Taxation of benefits. If health plans offer benefits to same-sex spouses, the spousal benefits will most likely not be taxable in Minnesota, but will still be subject to federal income tax as long as the federal DOMA remains in place. If plans offer coverage to unmarried domestic partners, the partner’s benefits will most likely continue to be subject to both Minnesota and federal taxes. We hope to see additional tax guidance from the Minnesota Department of Revenue confirming these assumptions.
The Minnesota Human Rights Act (MHRA) prohibits employment discrimination based on marital status, which will now include discrimination based on status with respect to same-sex marriage. However, because the MHRA currently protects employees and applicants from discrimination based on sexual orientation, the new law is unlikely to materially affect most employers’ policies. Leave entitlements under the Family and Medical Leave Act (“FMLA”) will not be extended to same-sex spouses. Although the FMLA defines “spouse” by reference to state law, DOMA applies to the FMLA. Therefore, despite Minnesota’s recognition of same-sex marriage, FMLA leave may only be taken to care for a spouse of the opposite sex. However, employers should ensure that any policies not governed by federal law that may use the terms “spouse,” “husband” or “wife,” such as bereavement or military leave policies, are clear.
Note that both the new law and the MHRA include religious exemptions. The new law specifies that religious organizations maintain exclusive control over who may marry under the doctrine and beliefs of that faith. Religious associations and corporations (and their employees) will not be required to provide goods or services in connection with a same-sex marriage solemnization or celebration, if doing so would violate sincerely held religious beliefs. The new law also does not affect the manner in which nonprofit private religious associations or corporations provide adoption, foster care or social services. Under the MHRA, nonprofit religious associations, corporations and educational institutions are generally not prohibited from taking action based on sexual orientation, including making employment decisions. Minn. Stat. § 363A.26. However, the religious exemption does not apply to secular business activities engaged in by the religious entity, if unrelated to religious and educational purposes for which the entity is organized.
Constitutionality of DOMA
The Obama administration has determined that it can no longer defend DOMA against constitutional challenges in the lawsuits that have been filed over the past years raising that issue. However, the administration intends to continue to enforce the law until it is either repealed or held unconstitutional in a final court decision. Congress has chosen to defend the law in some of the suits that have been filed. In the meantime, a number of federal courts have held that DOMA is unconstitutional. Currently, a challenge to the constitutionality of DOMA, as well as a challenge of the constitutionality of California’s Proposition 8 abrogating same sex marriage in that state, are pending before the U.S. Supreme Court, with a decision expected by the end of June.

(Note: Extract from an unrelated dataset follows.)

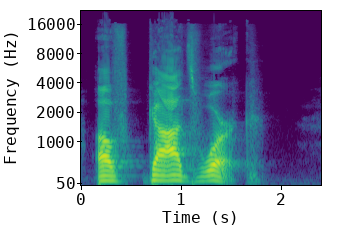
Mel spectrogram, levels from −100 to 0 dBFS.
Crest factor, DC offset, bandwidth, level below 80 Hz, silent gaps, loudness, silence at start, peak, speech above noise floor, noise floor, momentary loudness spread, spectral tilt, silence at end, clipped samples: 16 dB; under 0.1%; 16 kHz; -48 dBFS; none; -14 LUFS; 0.15 s; 0 dBFS; 55 dB; -69 dBFS; 12 LU; -6.5 dB/octave; 0.9 s; 0.2%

If DOMA is ultimately declared unconstitutional, employers will be obligated to recognize same-sex spouses as spouses for purposes of federal law, including the FMLA and benefit plans where spouses are given rights under federal law. These would include QDROs (as mentioned above), rights to death benefits, including qualified joint and survivor annuities in retirement plans, and COBRA and special enrollment rights under health plans, among others. These rights would not extend to unmarried domestic partners.